Being a cross-border worker is intense. First of all, not in all the cases, but very often one is exposed to different languages and that is not always so easy, yet very rewarding.
Studying Dutch in Maastricht, speaking French in Liege and working in English, while reading in Russian at nights and being a Romanian native speaker was not easy in this half of the year. I learned that instead of thinking of how difficult it is to switch from one language to another, if I get to pretend that a mono-lingual world simply does not exist and the only reality is where one gets to speak more languages everyday, then there is nothing to complain about… Eating extra nuts and chocolate to fuel my brain and keep on going, is just as fine. I thought to quit reading in Russian when it became almost impossible, but after a break and reading this… I changed my mind.
After all, hearing French everyday is like a poetry. Understanding finally some Dutch is like winning a dog race prize for me, because somehow I got to learn it not so fast. Finally, keeping the beauty of your own language and things you get to learn through other languages is getting in touch with your inner self and helps creating everytime a new you.
Last thing, my colleagues from Liege introduced me to some Liege dialect, to learn about Brussels and other language dialects and particularities in Belgium: check.
Second of all, commuting time – what a great opportunity to reflect in the train and to get tired (too much reflection?). Living in Maastricht, one gets to be extremely spoiled with commuting distances. If you get to bike for more then 15 minutes, that’s already considered far. Many of my friends who left Maastricht and work in big cities of the world and have to wait daily only at the traffic lights more than 20 minutes, not to mention the commuting times, reconfirm me one more time: there is no better place to commute than commuting in Maastricht 🙂
Commuting is one of the most frequently used indicators to measure the impact of cross-border work on income and there is a wide range of studies on that. Mobility for work in the European Union is widely analyzed using European Labour Force Survey, however “due to small number of annual cross-border moves makes it problematic to use them for showing detailed and statistically reliable breakdowns by country cross-border mobility” (Bonin H. et al., 2008). According to Bonin et al. (2008), some older statistics show that cross-border commuting rates between United States federal states was about 3.7 percent of the population, while this indicator was in 2008 of only 0.2 percent in the European Union..

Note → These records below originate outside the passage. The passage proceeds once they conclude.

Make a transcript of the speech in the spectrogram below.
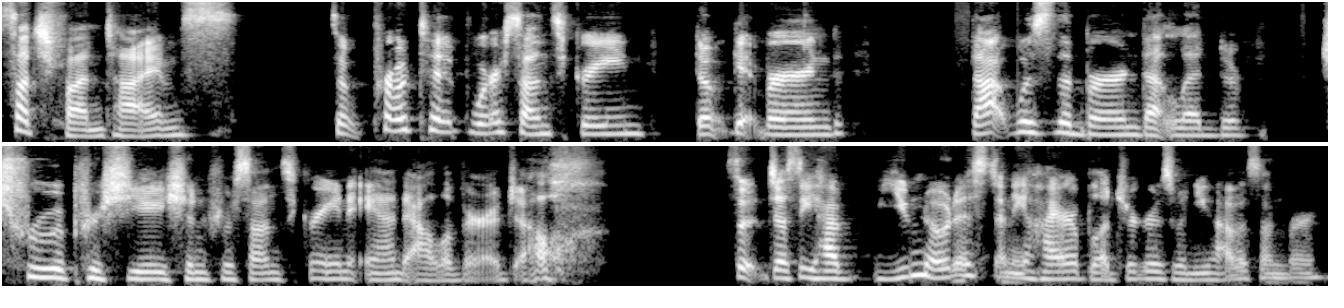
Such fun times. So, pro tip wear sunscreen, don't get burned. That was the burn that led to true appreciation for sunscreen and aloe vera gel. So, Jesse, have you noticed any higher blood sugars when you have a sunburn?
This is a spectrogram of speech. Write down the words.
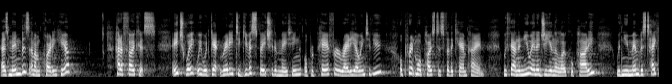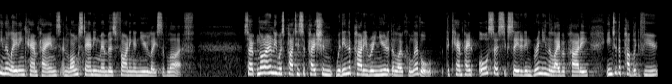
as members, and I'm quoting here, had a focus. Each week we would get ready to give a speech at a meeting or prepare for a radio interview or print more posters for the campaign. We found a new energy in the local party with new members taking the leading campaigns and long-standing members finding a new lease of life. So not only was participation within the party renewed at the local level, the campaign also succeeded in bringing the Labor Party into the public view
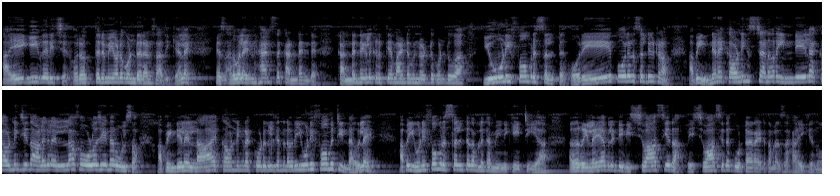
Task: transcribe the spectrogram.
ഏകീകരിച്ച് ഒരൊത്തൊരുമയോടെ കൊണ്ടുവരാൻ സാധിക്കുക അല്ലേ? യെസ് അതുപോലെ എൻഹാൻസ് ദ കണ്ടന്റ് കണ്ടന്റുകൾ കൃത്യമായിട്ട് മുന്നോട്ട് കൊണ്ടുപോവുക. യൂണിഫോം റിസൾട്ട് ഒരേപോലെ റിസൾട്ട് കിട്ടണം. അപ്പോൾ ഇന്ത്യൻ അക്കൗണ്ടിങ് സ്റ്റാൻഡ് പറയുക ഇന്ത്യയിൽ അക്കൗണ്ടിങ് ചെയ്ത ആളുകളെല്ലാം ഫോളോ ചെയ്യുന്ന റൂൾസാണ് അപ്പോൾ ഇന്ത്യയിലെ എല്ലാ അക്കൗണ്ടിങ് റെക്കോർഡുകൾക്കും എന്താ ഒരു യൂണിഫോമിറ്റി ഉണ്ടാവും അല്ലേ? അപ്പോൾ യൂണിഫോം റിസൾട്ട് നമ്മൾ കമ്മ്യൂണിക്കേറ്റ് ചെയ്യുക അത് റിലയബിലിറ്റി വിശ്വാസ്യത വിശ്വാസ്യത കൂട്ടാനായിട്ട് നമ്മളെ സഹായിക്കുന്നു.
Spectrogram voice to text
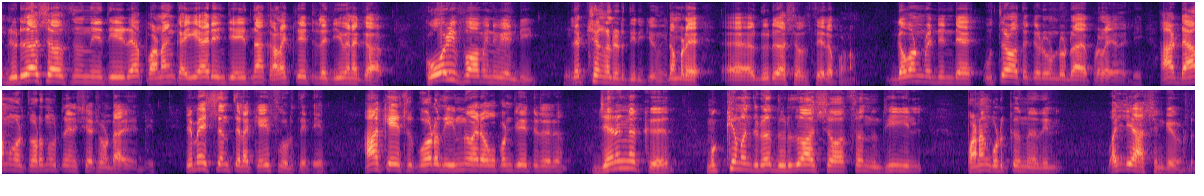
ദുരിതാശ്വാസ നിധിയുടെ പണം കൈകാര്യം ചെയ്യുന്ന കളക്ടറേറ്റിലെ ജീവനക്കാർ കോഴി ഫാമിന് വേണ്ടി ലക്ഷങ്ങൾ എടുത്തിരിക്കുന്നു. നമ്മുടെ ദുരിതാശ്വാസത്തിലെ പണം. ഗവൺമെന്റിന്റെ ഉത്തരവാദിത്തക്കേട് കൊണ്ടുണ്ടായ പ്രളയമല്ലേ? ആ ഡാമുകൾ തുറന്നു വിട്ടതിന് ശേഷം ഉണ്ടായതല്ലേ? രമേശ് ചെന്നിത്തല കേസ് കൊടുത്തില്ലേ? ആ കേസ് കോടതി ഇന്ന് വരെ ഓപ്പൺ ചെയ്തിട്ടില്ല ജനങ്ങൾക്ക് മുഖ്യമന്ത്രിയുടെ ദുരിതാശ്വാസ നിധിയിൽ പണം കൊടുക്കുന്നതിൽ വലിയ ആശങ്കയുണ്ട്.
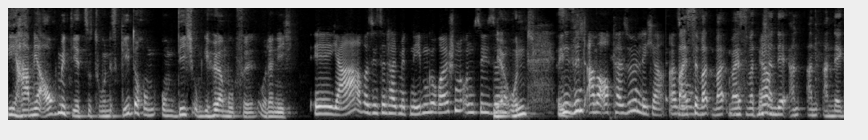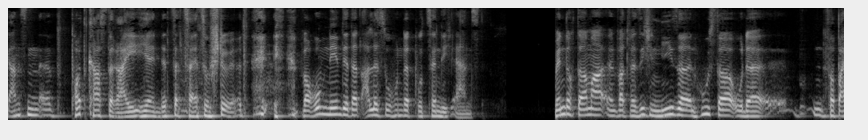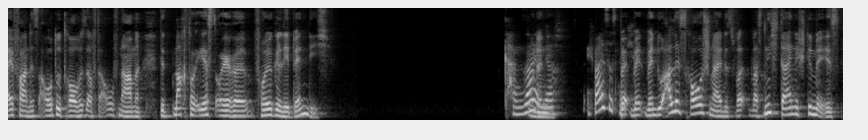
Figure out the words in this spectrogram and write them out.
die haben ja auch mit dir zu tun. Es geht doch um, um dich, um die Hörmupfel, oder nicht? Äh, ja, aber sie sind halt mit Nebengeräuschen und sie sind. Ja, und? Sie sind aber auch persönlicher. Also, weißt du, was, weißt du, was mich ja. an der, an, an, an der ganzen äh, Podcasterei hier in letzter Zeit so stört? Warum nehmt ihr das alles so hundertprozentig ernst? Wenn doch da mal, äh, was weiß ich, ein Nieser, ein Huster oder äh, ein vorbeifahrendes Auto drauf ist auf der Aufnahme, das macht doch erst eure Folge lebendig. Kann sein, ja. Ich weiß es nicht. Wenn, wenn du alles rausschneidest, was nicht deine Stimme ist,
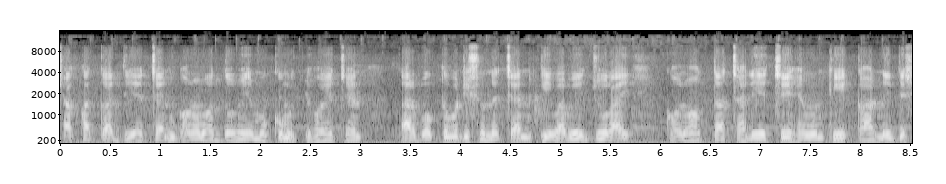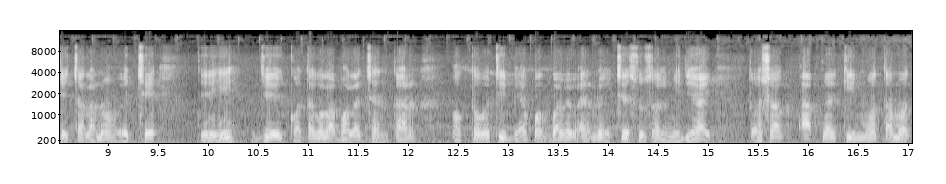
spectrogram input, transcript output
সাক্ষাৎকার দিয়েছেন। গণমাধ্যমের মুখোমুখি হয়েছেন। তার বক্তব্যটি শুনেছেন, কীভাবে জুলাই গণহত্যা চালিয়েছে, এমনকি কার নির্দেশে চালানো হয়েছে। তিনি যে কথাগুলো বলেছেন, তার বক্তব্যটি ব্যাপকভাবে ভাইরাল হয়েছে সোশ্যাল মিডিয়ায়। দর্শক, আপনার কি মতামত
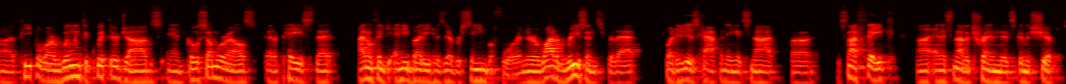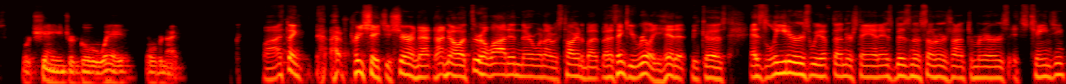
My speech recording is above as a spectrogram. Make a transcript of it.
Uh, people are willing to quit their jobs and go somewhere else at a pace that I don't think anybody has ever seen before. And there are a lot of reasons for that, but it is happening. It's not, uh, It's not fake, uh, and it's not a trend that's going to shift or change or go away overnight. Well, I think I appreciate you sharing that. And I know I threw a lot in there when I was talking about it, but I think you really hit it because as leaders, we have to understand, as business owners, entrepreneurs, it's changing.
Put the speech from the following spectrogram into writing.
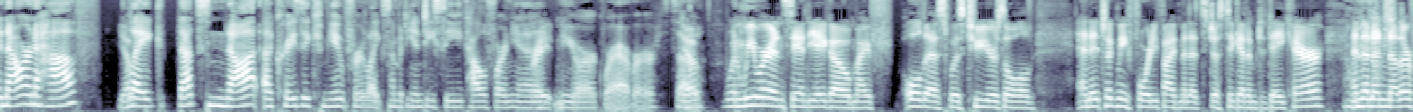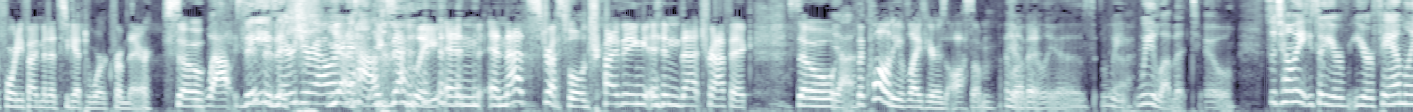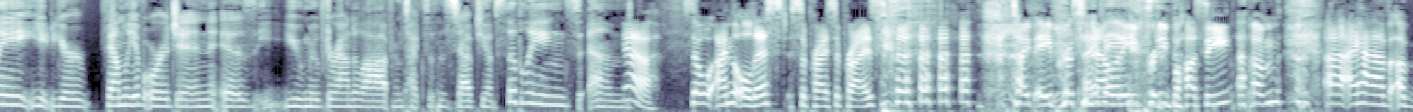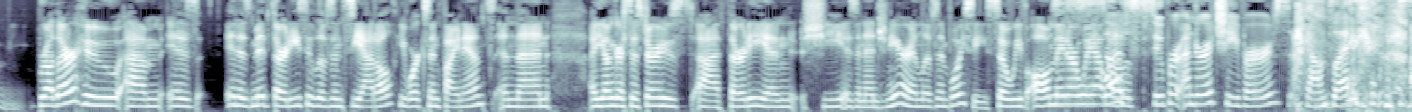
an hour and a half. Yep. Like that's not a crazy commute for like somebody in DC, California, Right. New York, wherever. So Yep. When we were in San Diego, my f- oldest was two years old, and it took me 45 minutes just to get him to daycare, and then another 45 minutes to get to work from there. So Wow. this See, is a there's your hour and a half. exactly, and and that's stressful driving in that traffic. So Yeah. the quality of life here is awesome. I love it it. really is. We we love it too. So tell me, so your your family, your family of origin is you moved around a lot from Texas and stuff. Do you have siblings? Um, Yeah. So I'm the oldest. Surprise, surprise. Type A personality, A. pretty bossy. Um, uh, I have a brother who um, is in his mid 30s. He lives in Seattle. He works in finance, and then a younger sister who's uh, 30, and she is an engineer and lives in Boise. So we've all made our way out so west. super underachievers. Sounds like.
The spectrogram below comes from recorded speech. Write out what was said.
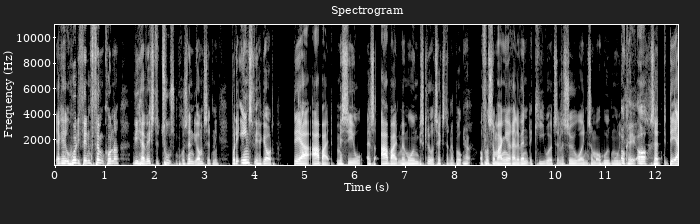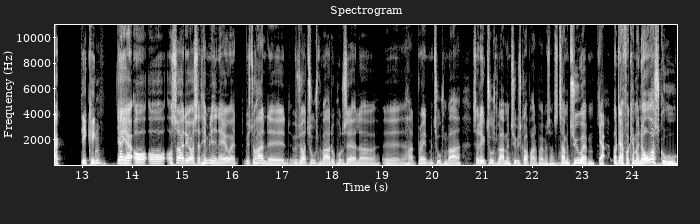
jeg kan hurtigt finde fem kunder, vi har vækstet 1000% i omsætning, hvor det eneste, vi har gjort, det er at arbejde med SEO, altså arbejde med måden, vi skriver teksterne på, Ja. og få så mange relevante keywords eller søgeord ind som overhovedet muligt. okay, og Så det, det er det er king. Ja, ja, og, og, og så er det jo også, at hemmeligheden er jo, at hvis du har, en, øh, hvis du har 1000 varer, du producerer, eller øh, har et brand med 1000 varer, så er det ikke 1000 varer, man typisk opretter på Amazon. Så tager man 20 af dem, Ja. og derfor kan man overskue,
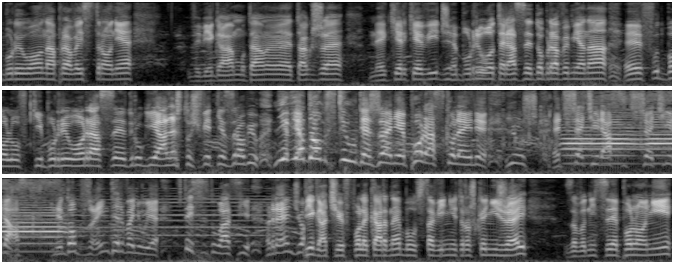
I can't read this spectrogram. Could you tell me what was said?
Buryło na prawej stronie. Wybiega mu tam e, także e, Kierkiewicz, Buryło teraz e, dobra wymiana e, futbolówki, Buryło raz e, drugi, ależ to świetnie zrobił, niewiadomskie uderzenie po raz kolejny, już e, trzeci raz trzeci raz, E, dobrze interweniuje w tej sytuacji Rędzio. Biegacie w pole karne, bo ustawieni troszkę niżej. Zawodnicy Polonii,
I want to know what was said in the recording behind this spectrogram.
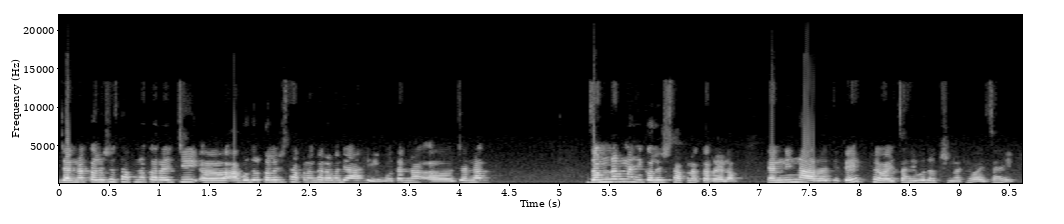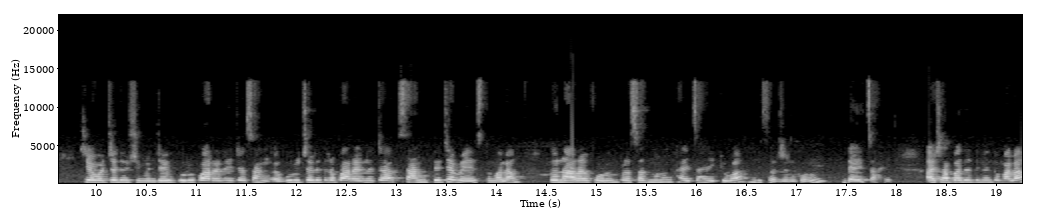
ज्यांना कलश स्थापना करायची अगोदर कलश स्थापना घरामध्ये आहे व त्यांना ज्यांना जमणार नाही कलश स्थापना करायला त्यांनी नारळ तिथे ठेवायचा आहे व दक्षिणा ठेवायचा आहे. शेवटच्या दिवशी म्हणजे गुरुपारायणाच्या सांग गुरुचरित्र पारायणाच्या सांगतेच्या वेळेस तुम्हाला तो नारळ फोडून प्रसाद म्हणून खायचा आहे किंवा विसर्जन करून द्यायचा आहे. अशा पद्धतीने तुम्हाला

Being a cross-border worker means to be part of two worlds simultaneously. As a researcher, who previously worked for Maastricht University and now working for Liege University, I get to learn from very talented and motivated colleagues from both universities. I still go like home to my host university – Maastricht School of Governance and United Nations University/Merit to celebrate various occasions and greet my former colleagues. Also, I am welcomed at Liege University. I get to scan through university-newspapers from both sides
University of Maastricht University of Liege
Being a cross-border worker is a great opportunity (which offered me a job that I could not find in Maastricht at that time) and socially enriching experience, yet, is quite time consuming – I still did not manage to visit Liege Opera House and Theatre and to actually go for a walk downtown 🙂 I hope to do so in 2016!
p.s. I always knew I live some spectacular time of changes in the area where I live, but to see something like this at present times, without no treaties or pacts of peace.. confirms, I live history. everyday in the fairy land of Limburg.
More from Objectif:
Bonin, H., Eichhorst, W., Florman, C., Okkels Hansen, M., Skiöld, L., Stuhler, J., Tatsiramos, K., Thomasen, H. and Zimmermann, K. F. (2008), ‘Geographic Mobility in the European Union: Optimising its Social and Economic Benefits Report’, Contract VT/2006/042, European Commission DG.